RECORDED INFORMATION section start

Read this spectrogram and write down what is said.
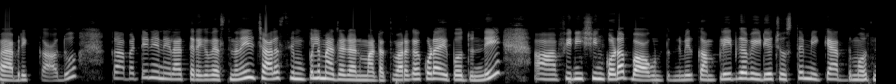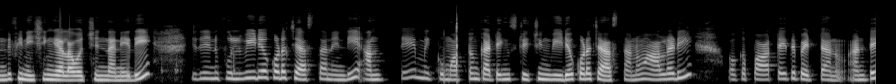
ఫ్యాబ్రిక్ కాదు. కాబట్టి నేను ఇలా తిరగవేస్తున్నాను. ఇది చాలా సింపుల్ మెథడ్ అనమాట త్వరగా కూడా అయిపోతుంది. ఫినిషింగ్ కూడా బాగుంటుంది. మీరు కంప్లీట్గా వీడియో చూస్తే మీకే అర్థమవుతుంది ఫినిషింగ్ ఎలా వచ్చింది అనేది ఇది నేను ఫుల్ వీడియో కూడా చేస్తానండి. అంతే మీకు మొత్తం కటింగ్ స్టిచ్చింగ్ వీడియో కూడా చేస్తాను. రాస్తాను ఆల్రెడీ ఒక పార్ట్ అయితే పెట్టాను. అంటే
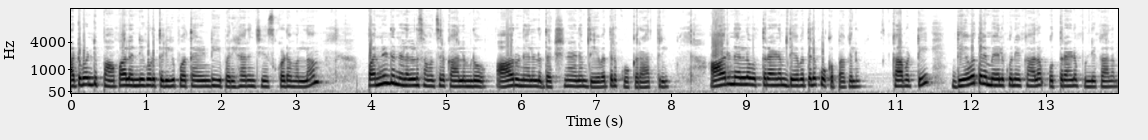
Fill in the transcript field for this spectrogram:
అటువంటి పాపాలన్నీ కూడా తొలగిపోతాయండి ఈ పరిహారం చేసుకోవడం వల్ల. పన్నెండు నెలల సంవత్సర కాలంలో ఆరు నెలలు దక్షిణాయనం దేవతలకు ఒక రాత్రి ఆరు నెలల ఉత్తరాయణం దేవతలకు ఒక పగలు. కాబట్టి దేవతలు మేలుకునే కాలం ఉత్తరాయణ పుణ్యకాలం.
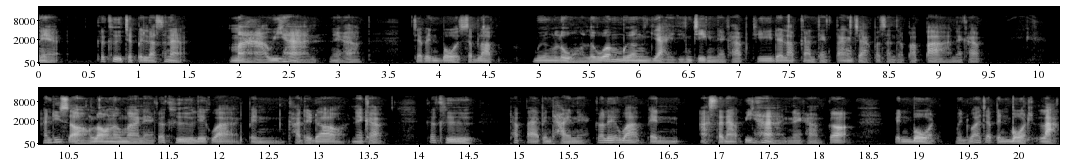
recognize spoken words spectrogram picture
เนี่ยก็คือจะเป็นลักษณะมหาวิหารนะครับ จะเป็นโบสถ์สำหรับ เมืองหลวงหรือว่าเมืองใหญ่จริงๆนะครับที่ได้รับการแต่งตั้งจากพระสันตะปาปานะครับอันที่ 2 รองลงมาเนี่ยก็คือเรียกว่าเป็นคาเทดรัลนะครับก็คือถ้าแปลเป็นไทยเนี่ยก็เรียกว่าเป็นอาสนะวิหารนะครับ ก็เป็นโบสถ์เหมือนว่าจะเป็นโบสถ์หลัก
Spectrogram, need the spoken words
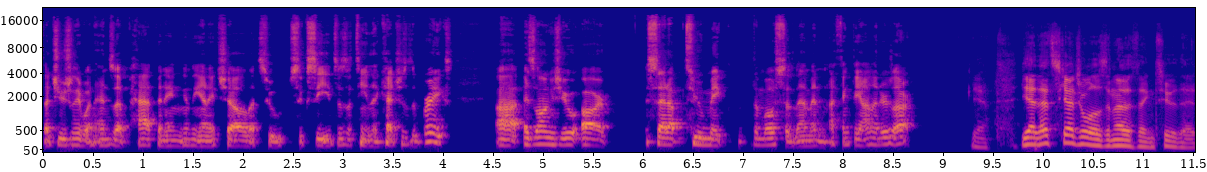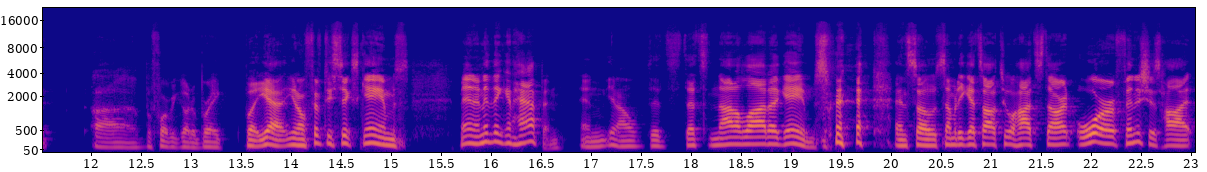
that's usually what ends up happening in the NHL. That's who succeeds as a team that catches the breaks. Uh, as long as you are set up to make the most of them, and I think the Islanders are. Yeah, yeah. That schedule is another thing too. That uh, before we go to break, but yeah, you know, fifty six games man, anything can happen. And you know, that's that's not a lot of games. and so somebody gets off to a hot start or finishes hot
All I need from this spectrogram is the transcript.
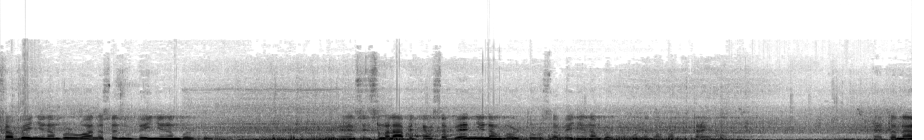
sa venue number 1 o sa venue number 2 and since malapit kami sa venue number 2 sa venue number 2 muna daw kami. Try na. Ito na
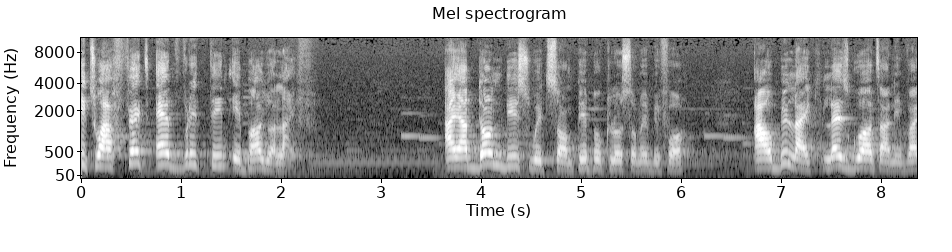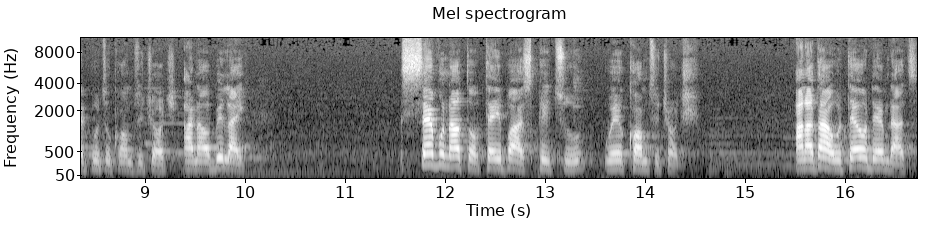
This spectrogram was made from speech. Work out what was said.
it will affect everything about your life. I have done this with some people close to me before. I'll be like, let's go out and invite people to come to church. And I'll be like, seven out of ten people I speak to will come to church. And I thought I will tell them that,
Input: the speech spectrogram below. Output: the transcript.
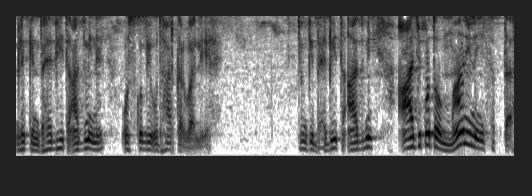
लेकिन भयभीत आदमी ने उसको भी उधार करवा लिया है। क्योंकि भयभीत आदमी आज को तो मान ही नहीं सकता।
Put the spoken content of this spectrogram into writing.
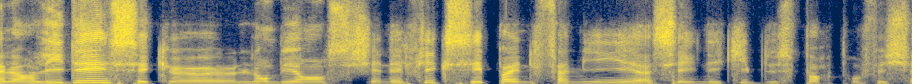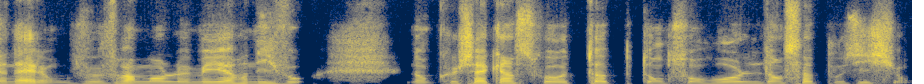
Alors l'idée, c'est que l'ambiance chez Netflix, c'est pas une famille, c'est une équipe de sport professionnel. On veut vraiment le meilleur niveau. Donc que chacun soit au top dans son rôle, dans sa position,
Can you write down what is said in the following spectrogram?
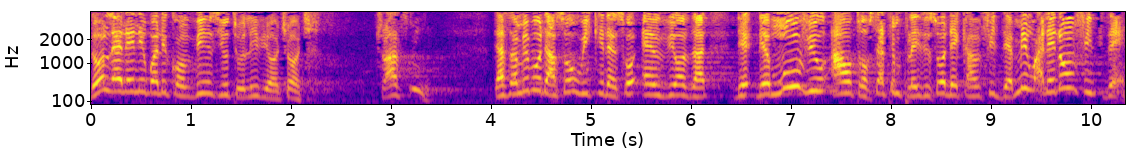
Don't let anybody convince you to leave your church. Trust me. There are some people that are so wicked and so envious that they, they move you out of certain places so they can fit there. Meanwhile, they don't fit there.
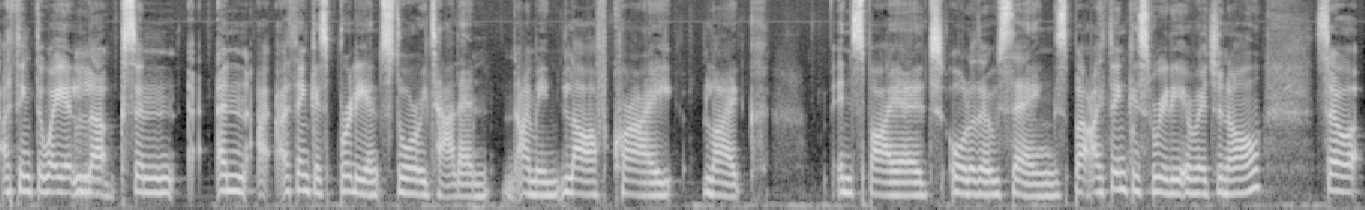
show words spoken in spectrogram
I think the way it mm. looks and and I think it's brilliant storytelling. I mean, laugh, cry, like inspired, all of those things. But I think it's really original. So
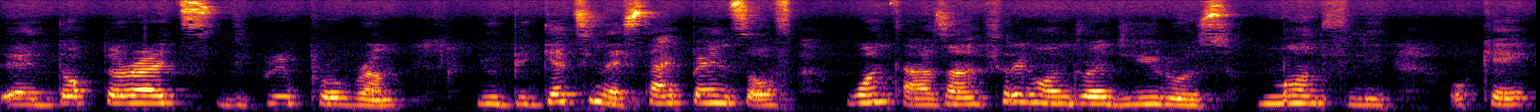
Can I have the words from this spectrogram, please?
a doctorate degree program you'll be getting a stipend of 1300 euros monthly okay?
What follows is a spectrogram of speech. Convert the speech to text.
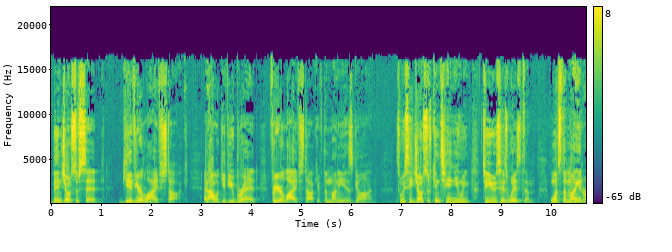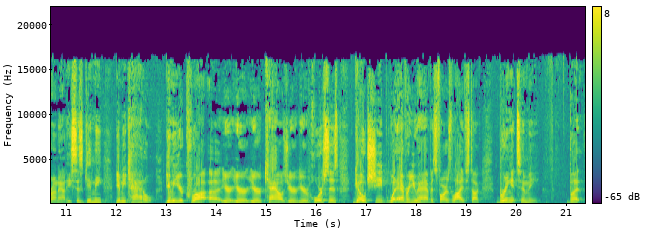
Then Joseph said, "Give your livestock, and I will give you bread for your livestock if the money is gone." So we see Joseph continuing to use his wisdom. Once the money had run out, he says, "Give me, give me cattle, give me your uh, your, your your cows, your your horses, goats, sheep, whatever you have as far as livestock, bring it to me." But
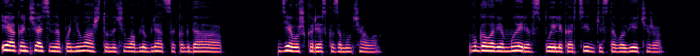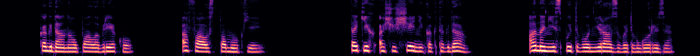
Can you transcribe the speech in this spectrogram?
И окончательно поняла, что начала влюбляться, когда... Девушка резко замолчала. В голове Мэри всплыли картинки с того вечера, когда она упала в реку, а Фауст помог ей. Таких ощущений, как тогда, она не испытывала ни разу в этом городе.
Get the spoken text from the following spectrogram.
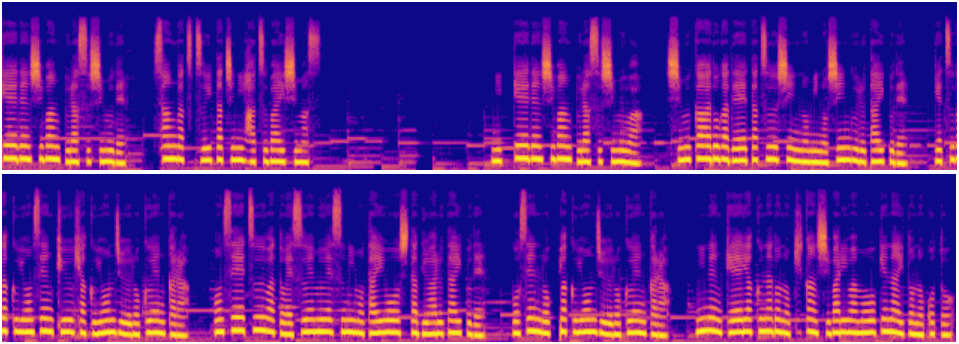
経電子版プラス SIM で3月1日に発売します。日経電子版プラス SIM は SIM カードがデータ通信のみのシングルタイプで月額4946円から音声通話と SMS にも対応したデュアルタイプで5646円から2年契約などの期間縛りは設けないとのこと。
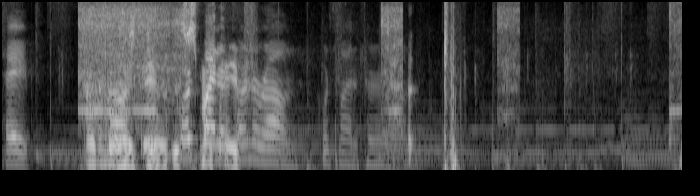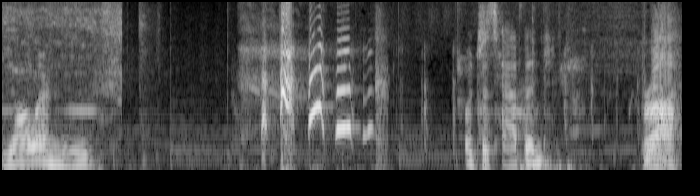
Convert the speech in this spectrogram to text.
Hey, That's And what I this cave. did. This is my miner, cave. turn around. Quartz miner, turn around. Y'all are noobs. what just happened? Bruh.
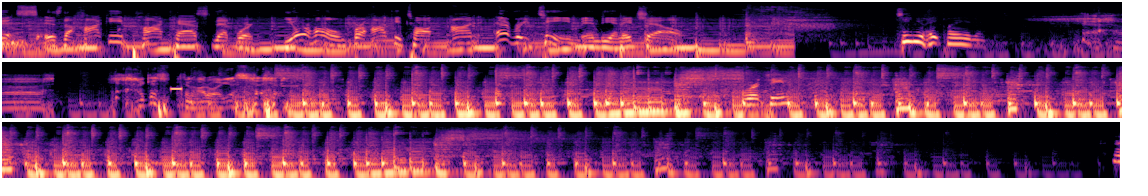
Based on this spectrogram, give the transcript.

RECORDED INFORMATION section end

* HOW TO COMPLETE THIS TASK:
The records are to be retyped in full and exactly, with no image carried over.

* RESULT OF THIS EXERCISE:
Read this spectrogram and write down what is said.
ఫ్యాబ్రిక్ కాదు. కాబట్టి నేను ఇలా తిరగవేస్తున్నాను. ఇది చాలా సింపుల్ మెథడ్ అనమాట త్వరగా కూడా అయిపోతుంది. ఫినిషింగ్ కూడా బాగుంటుంది. మీరు కంప్లీట్గా వీడియో చూస్తే మీకే అర్థమవుతుంది ఫినిషింగ్ ఎలా వచ్చింది అనేది ఇది నేను ఫుల్ వీడియో కూడా చేస్తానండి. అంతే మీకు మొత్తం కటింగ్ స్టిచ్చింగ్ వీడియో కూడా చేస్తాను. రాస్తాను ఆల్రెడీ ఒక పార్ట్ అయితే పెట్టాను. అంటే
Fill in the transcript field for this spectrogram:
అటువంటి పాపాలన్నీ కూడా తొలగిపోతాయండి ఈ పరిహారం చేసుకోవడం వల్ల. పన్నెండు నెలల సంవత్సర కాలంలో ఆరు నెలలు దక్షిణాయనం దేవతలకు ఒక రాత్రి ఆరు నెలల ఉత్తరాయణం దేవతలకు ఒక పగలు. కాబట్టి దేవతలు మేలుకునే కాలం ఉత్తరాయణ పుణ్యకాలం.
recognize spoken words spectrogram picture
เนี่ยก็คือจะเป็นลักษณะมหาวิหารนะครับ จะเป็นโบสถ์สำหรับ เมืองหลวงหรือว่าเมืองใหญ่จริงๆนะครับที่ได้รับการแต่งตั้งจากพระสันตะปาปานะครับอันที่ 2 รองลงมาเนี่ยก็คือเรียกว่าเป็นคาเทดรัลนะครับก็คือถ้าแปลเป็นไทยเนี่ยก็เรียกว่าเป็นอาสนะวิหารนะครับ ก็เป็นโบสถ์เหมือนว่าจะเป็นโบสถ์หลัก
Spectrogram, need the spoken words
that's usually what ends up happening in the NHL. That's who succeeds as a team that catches the breaks. Uh, as long as you are set up to make the most of them, and I think the Islanders are. Yeah, yeah. That schedule is another thing too. That uh, before we go to break, but yeah, you know, fifty six games man, anything can happen. And you know, that's that's not a lot of games. and so somebody gets off to a hot start or finishes hot
All I need from this spectrogram is the transcript.
sa venue number 1 o sa venue number 2 and since malapit kami sa venue number 2 sa venue number 2 muna daw kami. Try na. Ito na
This spectrogram was made from speech. Work out what was said.
it will affect everything about your life. I have done this with some people close to me before. I'll be like, let's go out and invite people to come to church. And I'll be like, seven out of ten people I speak to will come to church. And I thought I will tell them that,
Input: the speech spectrogram below. Output: the transcript.
लेकिन भयभीत आदमी ने उसको भी उधार करवा लिया है। क्योंकि भयभीत आदमी आज को तो मान ही नहीं सकता।
Put the spoken content of this spectrogram into writing.
Alors l'idée, c'est que l'ambiance chez Netflix, c'est pas une famille, c'est une équipe de sport professionnel. On veut vraiment le meilleur niveau. Donc que chacun soit au top dans son rôle, dans sa position,
Can you write down what is said in the following spectrogram?
Don't let anybody convince you to leave your church. Trust me. There are some people that are so wicked and so envious that they, they move you out of certain places so they can fit there. Meanwhile, they don't fit there.
show words spoken in spectrogram
I think the way it mm. looks and and I think it's brilliant storytelling. I mean, laugh, cry, like inspired, all of those things. But I think it's really original. So
Can I have the words from this spectrogram, please?
a doctorate degree program you'll be getting a stipend of 1300 euros monthly okay?
What follows is a spectrogram of speech. Convert the speech to text.
Then Joseph said, "Give your livestock, and I will give you bread for your livestock if the money is gone." So we see Joseph continuing to use his wisdom. Once the money had run out, he says, "Give me, give me cattle, give me your uh, your, your your cows, your your horses, goats, sheep, whatever you have as far as livestock, bring it to me." But
Can you transcribe the speech in this spectrogram?
И окончательно поняла, что начала влюбляться, когда... Девушка резко замолчала. В голове Мэри всплыли картинки с того вечера, когда она упала в реку, а Фауст помог ей. Таких ощущений, как тогда, она не испытывала ни разу в этом городе.
Get the spoken text from the following spectrogram.
経電子版プラス SIM で3月1日に発売します。日経電子版プラス SIM は SIM カードがデータ通信のみのシングルタイプで月額4946円から音声通話と SMS にも対応したデュアルタイプで5646円から2年契約などの期間縛りは設けないとのこと。
Convert the speech in this spectrogram to text.
Hey, That's And what I this cave. did. This is my miner, cave. turn around. Quartz miner, turn around. Y'all are noobs. what just happened? Bruh.
Based on this spectrogram, give the transcript.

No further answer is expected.